David Gaudet | Bowing Down Home
David Gaudet is one of the last fiddlers to develop during PEI's traditional period (some others include Louise Gallant Arsenault, Jackie Biggar and Victor Doucette). He has a vigorous, authentic West Prince sound, and a prodigious repertoire which includes quite a number of tunes that seem to have otherwise fallen out of local circulation.
David grew up in a fiddling family and learned quite a bit in terms of both style and repertoire from his uncle Emil Gaudet. Upon occasion, an older brother helped matters along by sending David upstairs with the fiddle and not letting him come back down until he had learned the tune he was working on.
When Gaudet started out, his arms were too short to reach the instrument when held under the chin. Consequently, for the first few years he played holding the fiddle like a guitar with its edge on his right thigh. “When my arm got longer, the fiddle come up to the chin. Nowadays they buy the fiddle to suit you, for the kids. Them days you had to play what you had.”

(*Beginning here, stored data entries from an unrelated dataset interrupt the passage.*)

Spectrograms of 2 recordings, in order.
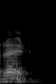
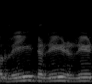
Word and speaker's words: read: हाँ, रीड का third form होता है रेड।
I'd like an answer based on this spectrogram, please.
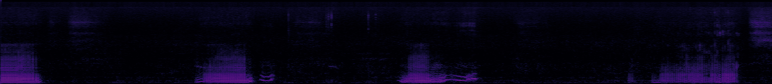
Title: I DON'T SNORE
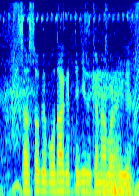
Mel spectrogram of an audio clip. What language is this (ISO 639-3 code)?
mai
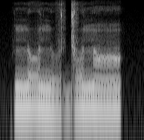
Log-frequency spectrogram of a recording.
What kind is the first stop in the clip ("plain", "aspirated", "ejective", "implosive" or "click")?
plain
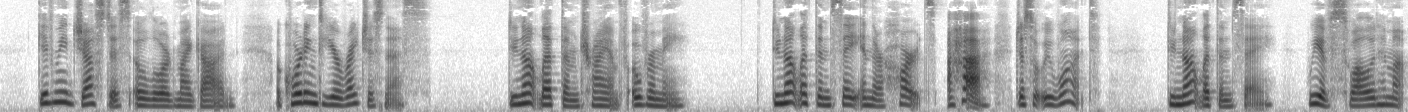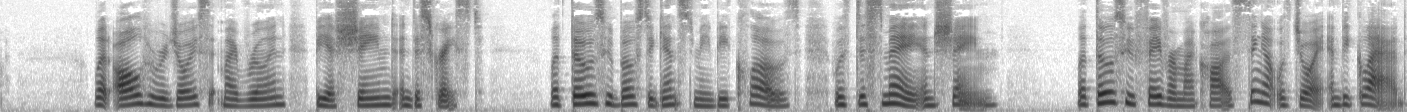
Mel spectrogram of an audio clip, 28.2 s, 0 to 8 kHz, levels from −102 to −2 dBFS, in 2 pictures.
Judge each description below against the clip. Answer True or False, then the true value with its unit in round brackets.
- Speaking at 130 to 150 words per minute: False (165 wpm)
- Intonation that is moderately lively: True (3.6 semitones)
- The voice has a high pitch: True (200 Hz)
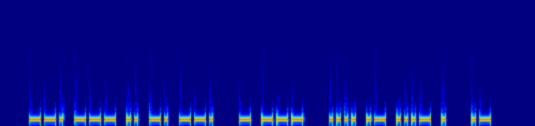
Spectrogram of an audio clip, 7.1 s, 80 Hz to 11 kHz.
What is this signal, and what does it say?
Morse code, heard as a keyed tone, about 23 wpm, 700 Hz. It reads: GOING TO HAVE A
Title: Speed-Racing - Sets of 4 Words 20wpm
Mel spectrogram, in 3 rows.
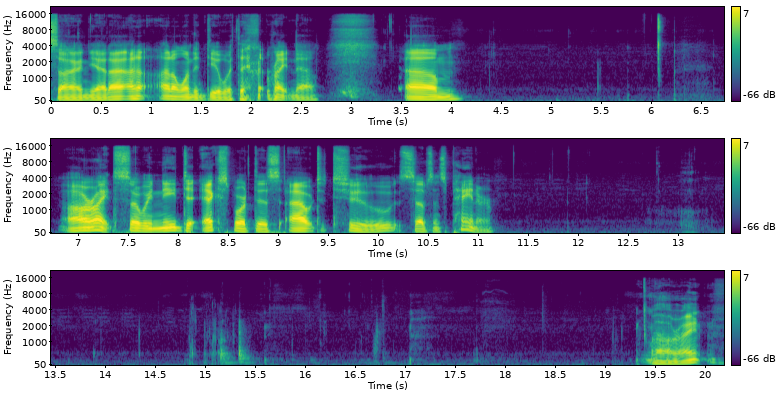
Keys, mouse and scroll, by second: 0.4 shift+middle click, 6.5 click.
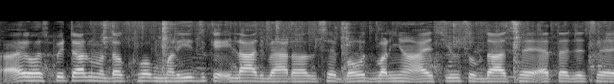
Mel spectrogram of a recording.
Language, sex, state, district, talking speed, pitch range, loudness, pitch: Maithili, male, Bihar, Madhepura, 185 wpm, 140-160 Hz, -15 LUFS, 150 Hz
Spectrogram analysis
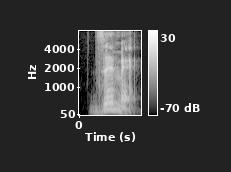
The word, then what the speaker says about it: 攻め: 시츠몬에다가 세메르에서 제메 이렇게 뒤가 탁하게 발음이 납니다.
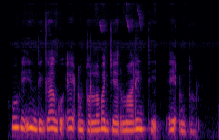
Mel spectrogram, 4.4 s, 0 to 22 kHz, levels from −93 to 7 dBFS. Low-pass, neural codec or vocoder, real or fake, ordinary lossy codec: 19.8 kHz; none; real; none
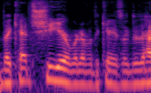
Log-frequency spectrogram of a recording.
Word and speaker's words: Cait Sith: I know it's supposed to be Ketchi, but I'm going to call him Cait Sith for the sake of this video.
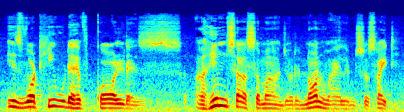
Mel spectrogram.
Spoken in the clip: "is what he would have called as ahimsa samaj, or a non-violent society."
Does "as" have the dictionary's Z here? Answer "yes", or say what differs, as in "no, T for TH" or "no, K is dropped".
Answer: yes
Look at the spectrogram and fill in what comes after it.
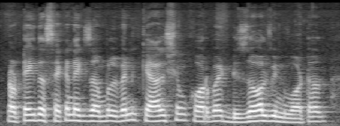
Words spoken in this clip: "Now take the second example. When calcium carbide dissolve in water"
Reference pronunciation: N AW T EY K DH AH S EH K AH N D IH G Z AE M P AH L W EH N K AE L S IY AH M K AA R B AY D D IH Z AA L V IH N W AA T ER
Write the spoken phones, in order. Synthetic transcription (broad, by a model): N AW T EY K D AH S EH K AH N D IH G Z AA M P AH L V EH N K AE L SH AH M K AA R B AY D D IH Z AA L V IH N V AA T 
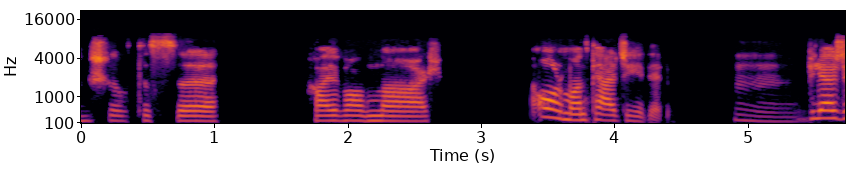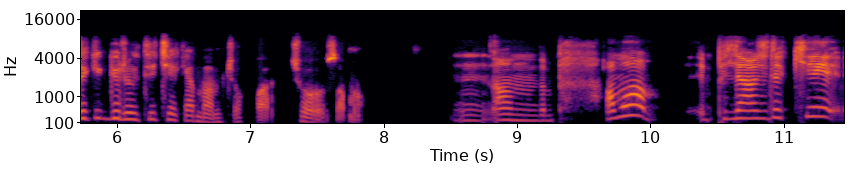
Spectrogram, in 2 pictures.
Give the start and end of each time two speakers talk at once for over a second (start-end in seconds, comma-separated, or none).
none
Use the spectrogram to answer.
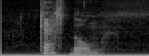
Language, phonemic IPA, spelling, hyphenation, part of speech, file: Dutch, /ˈkɛrstˌboːm/, kerstboom, kerst‧boom, noun, Nl-kerstboom.ogg
- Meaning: 1. a Christmas tree, a decorated tree set up during the Christmas holiday season 2. a species or variety of conifer that is usually decorated in this way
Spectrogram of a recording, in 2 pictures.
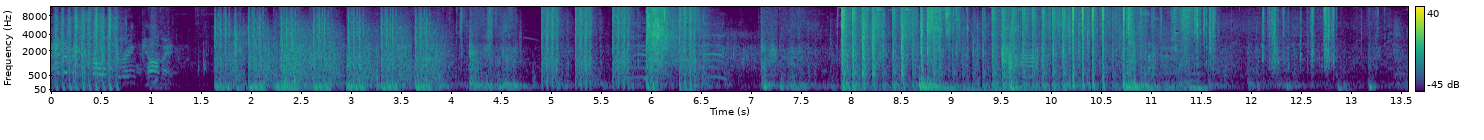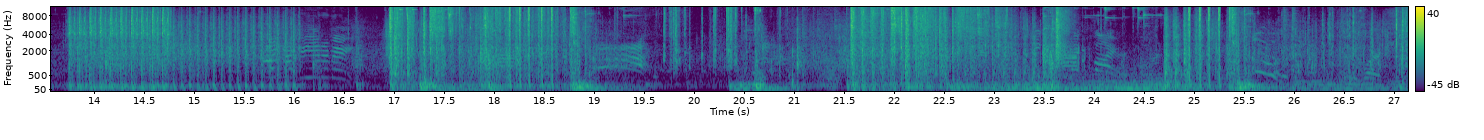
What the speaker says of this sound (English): AK hitting as usual.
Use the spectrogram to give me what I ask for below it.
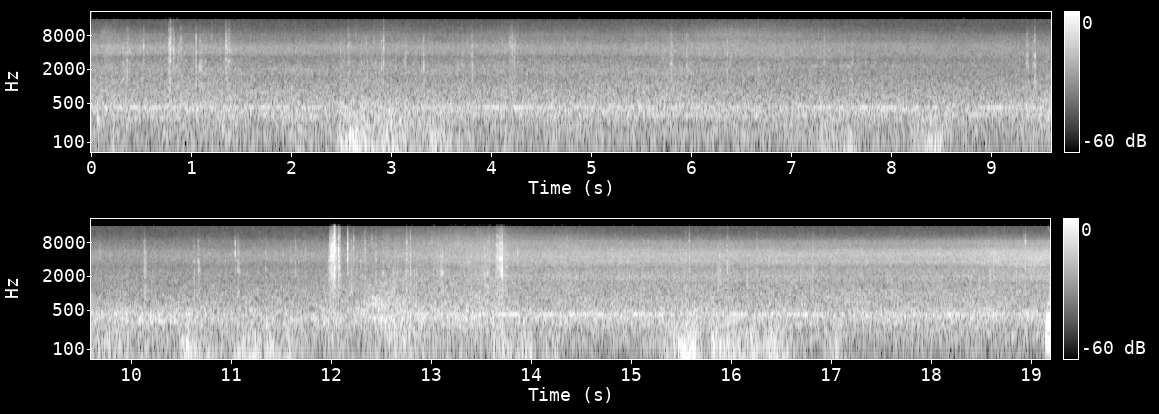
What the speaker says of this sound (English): Wind has just died down a bit. And now it's back on, as you can probably hear on mic.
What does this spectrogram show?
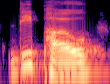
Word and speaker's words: depot: bouquet then we have rapport Depot look at the last word we never pronounce the T so what you have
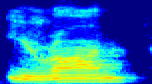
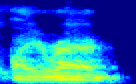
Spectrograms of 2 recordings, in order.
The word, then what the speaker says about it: Iran: Our country is named Iran, not Iran.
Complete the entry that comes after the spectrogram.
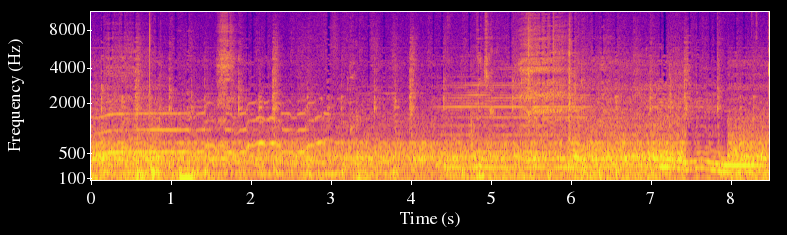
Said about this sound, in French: Tu es dans le métro. Euh, et d'ailleurs non, justement, alors que tu vas rentrer dans le métro, euh, tu vois que c'est assez vide, euh, évidemment, vu cette heure-ci.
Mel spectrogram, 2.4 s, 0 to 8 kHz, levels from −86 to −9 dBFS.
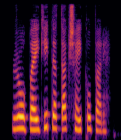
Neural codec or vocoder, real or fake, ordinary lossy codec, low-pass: codec, 16 kHz, 0.5 kbps, X-Codec, HuBERT features, trained on balanced general audio; fake; MP3, 64 kbps; 7.2 kHz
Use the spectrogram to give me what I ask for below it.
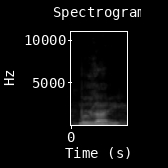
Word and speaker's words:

David went to many local house parties with his parents and learned new tunes by listening to other fiddlers. “All the tunes that was played, they went in the ear, and when I got home I scratched on the fiddle till I come up with something. Right now I can still pick up a tune and learn it pretty quick if I want to put my mind to it.”
He had just come into his own musically when PEI began to modernize, local tastes changed and the local fiddle and dance scenes started to decline. His own generation showed little interest in fiddle music and Gaudet virtually stopped playing in public. Then the Fiddling Revival came, bringing a rekindling of interest. He now plays out frequently with Cecil Arsenault on guitar and Robert Gallant on piano. The three of them particularly enjoy attending some of the bluegrass festivals that have cropped up recently on their end of the Island, and have started learning tunes from fellow musicians at these events. Gaudet often then takes these tunes and translates them quite handily to the West Prince playing style.